For busier readers, time is money. Min- utes spent fusing soap are minutes lost from paid employment. Let's be modest and reckon on £15 per hour. Ten minutes of such a person's time is worth nearly a pound. With this they could buy two whole new bars of soap, perfumed and of very acceptable quality. And what, meanwhile, have they saved? A few pence at most, and that's without factoring in the cost of the power for their microwave. We are talking, are we not, about a mild form of mental illness? I myself am a suffer- er. I, too, hoard useless pieces of soap, wast- ing precious minutes in the shower (and gal- lons of heated water) trying to rub a miser- able lather from a tiny wafer rather than start a new bar. I, too, have a drawer full of useless pieces of bubble wrap, and hundreds of old envelopes in a cardboard box which (as Lord Beaverbrook described in Alan Watkins's A Short Walk Down Fleet Street) I feel should be reused.

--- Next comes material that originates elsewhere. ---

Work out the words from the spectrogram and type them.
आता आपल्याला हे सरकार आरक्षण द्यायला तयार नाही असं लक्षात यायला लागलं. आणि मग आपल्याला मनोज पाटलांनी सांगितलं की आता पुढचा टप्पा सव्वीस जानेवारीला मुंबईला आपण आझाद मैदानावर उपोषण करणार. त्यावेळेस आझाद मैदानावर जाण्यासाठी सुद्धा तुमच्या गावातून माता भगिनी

My father rummages through the kitchen bin in case my mother has thrown away any scraps of food that might still be edible. Another Times corre- spondent recalled exploring her deceased aunt's loft, to find a collection of tiny pieces of string in a box neatly marked 'Pieces of string too small to be of any use'. I simply cannot throw away candle-ends, and spend hours trying to melt them down to make new candles. I use for wicks those tiny pieces of string, and employ as moulds some of my vast collection of used card- board tubes for sending maps in, greased inside with scraps of the leftover fat that it seems such a waste to throw away. The candles never work and I get wax all over the stove.

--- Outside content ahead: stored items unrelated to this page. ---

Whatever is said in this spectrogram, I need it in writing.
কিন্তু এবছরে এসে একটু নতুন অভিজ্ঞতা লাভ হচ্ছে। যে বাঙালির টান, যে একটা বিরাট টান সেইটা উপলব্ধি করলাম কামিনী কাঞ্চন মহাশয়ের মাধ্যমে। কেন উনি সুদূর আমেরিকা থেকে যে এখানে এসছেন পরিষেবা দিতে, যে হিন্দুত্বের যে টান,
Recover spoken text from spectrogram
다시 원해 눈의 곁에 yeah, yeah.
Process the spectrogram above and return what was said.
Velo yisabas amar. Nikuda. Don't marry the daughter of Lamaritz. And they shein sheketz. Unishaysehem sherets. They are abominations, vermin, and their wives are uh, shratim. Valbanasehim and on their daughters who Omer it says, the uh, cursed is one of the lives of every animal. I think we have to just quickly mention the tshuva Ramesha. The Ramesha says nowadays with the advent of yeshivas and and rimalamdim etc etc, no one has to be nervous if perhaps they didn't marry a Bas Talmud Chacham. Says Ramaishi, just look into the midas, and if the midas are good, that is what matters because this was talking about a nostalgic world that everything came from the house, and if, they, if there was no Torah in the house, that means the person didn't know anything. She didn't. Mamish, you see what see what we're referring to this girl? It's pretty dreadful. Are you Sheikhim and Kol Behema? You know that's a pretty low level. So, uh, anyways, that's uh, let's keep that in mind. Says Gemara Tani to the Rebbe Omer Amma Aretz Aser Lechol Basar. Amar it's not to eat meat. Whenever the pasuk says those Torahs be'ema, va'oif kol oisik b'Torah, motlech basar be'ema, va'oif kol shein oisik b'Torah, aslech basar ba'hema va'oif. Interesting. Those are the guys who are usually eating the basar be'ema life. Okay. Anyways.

But enough of this. We all have such sto- ries. The question is: why?
To answer it, we might perhaps first iden- tify the particular sorts of rubbish people find it hard to discard. I've mentioned string, wrapping, candle-ends, soap slivers, envelopes. I could add plastic bags, empty yoghurt pots, jamjars, bits of cloth, paper- clips, unmendable electrical appliances, bent nails, broken chairs and unwanted clothes that are not worn out.

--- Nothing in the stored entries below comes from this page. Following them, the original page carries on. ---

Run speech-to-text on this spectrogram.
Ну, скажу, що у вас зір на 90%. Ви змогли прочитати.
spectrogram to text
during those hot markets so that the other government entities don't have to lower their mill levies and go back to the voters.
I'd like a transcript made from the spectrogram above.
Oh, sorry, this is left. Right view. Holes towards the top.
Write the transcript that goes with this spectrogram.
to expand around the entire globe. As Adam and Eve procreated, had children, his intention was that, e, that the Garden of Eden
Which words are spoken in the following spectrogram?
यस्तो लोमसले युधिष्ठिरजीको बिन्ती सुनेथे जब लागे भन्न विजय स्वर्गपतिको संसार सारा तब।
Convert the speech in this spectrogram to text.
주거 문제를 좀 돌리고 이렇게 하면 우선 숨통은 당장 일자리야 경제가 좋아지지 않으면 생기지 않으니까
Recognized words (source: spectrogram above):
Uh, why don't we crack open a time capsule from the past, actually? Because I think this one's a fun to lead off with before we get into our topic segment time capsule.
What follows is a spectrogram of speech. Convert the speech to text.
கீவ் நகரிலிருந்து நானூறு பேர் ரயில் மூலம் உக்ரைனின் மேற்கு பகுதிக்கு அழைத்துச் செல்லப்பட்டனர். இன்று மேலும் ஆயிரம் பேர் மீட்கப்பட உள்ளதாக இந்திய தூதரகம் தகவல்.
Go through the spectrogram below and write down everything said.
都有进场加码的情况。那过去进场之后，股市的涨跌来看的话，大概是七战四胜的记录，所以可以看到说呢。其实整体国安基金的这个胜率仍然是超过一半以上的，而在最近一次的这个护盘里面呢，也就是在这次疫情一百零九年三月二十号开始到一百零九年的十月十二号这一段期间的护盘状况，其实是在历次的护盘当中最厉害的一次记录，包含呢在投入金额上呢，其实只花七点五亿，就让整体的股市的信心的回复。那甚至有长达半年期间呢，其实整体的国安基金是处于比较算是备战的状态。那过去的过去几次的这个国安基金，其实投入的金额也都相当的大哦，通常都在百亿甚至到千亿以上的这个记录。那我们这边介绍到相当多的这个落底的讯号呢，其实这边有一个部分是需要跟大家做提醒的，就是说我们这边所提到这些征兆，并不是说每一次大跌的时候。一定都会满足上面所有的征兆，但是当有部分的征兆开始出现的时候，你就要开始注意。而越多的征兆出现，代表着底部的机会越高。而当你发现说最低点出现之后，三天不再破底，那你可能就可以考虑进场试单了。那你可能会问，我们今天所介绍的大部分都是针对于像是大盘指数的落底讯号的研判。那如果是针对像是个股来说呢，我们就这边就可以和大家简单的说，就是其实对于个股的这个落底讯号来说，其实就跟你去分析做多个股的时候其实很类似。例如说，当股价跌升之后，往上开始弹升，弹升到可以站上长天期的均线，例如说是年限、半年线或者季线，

Contrast this with some of the things we have less difficulty discarding: newspapers and magazines, perishable food, cardboard, pieces of metal, old mattresses. Some themes do begin to emerge. In the rubbish with which we have less difficulty in parting, one common theme is dirtiness, perishabili- ty or potential to smell. Another is the impossibility even of imagining that we could ever need the item again. Note here that I do say 'imagining', for our rational self well knows we shall never need the yoghurt pot or soap sliver again, but we can imagine circumstances in which it would be just the thing we need.
A third theme common to much that is easy to discard is that it never was the object of careful labour. Some items we are loth to discard were once valuable and took time and expertise to construct; though we know that is no evidence of present usefulness, it hurts to treat lightly what others have laboured to make or saved up to buy.
Here, then, are my tentative conclusions: a start to the study of irrational hoarding. We cling to objects that will not go off or smell, that were once indispensable or cher- ished, or that we have in the past been stuck for and can easily imagine (though not seriously predict) being stuck for again. The roots of hoarding lie in sentimentality and insecurity.
Matthew Parris is parliamentary sketchwriter and a columnist of the Times.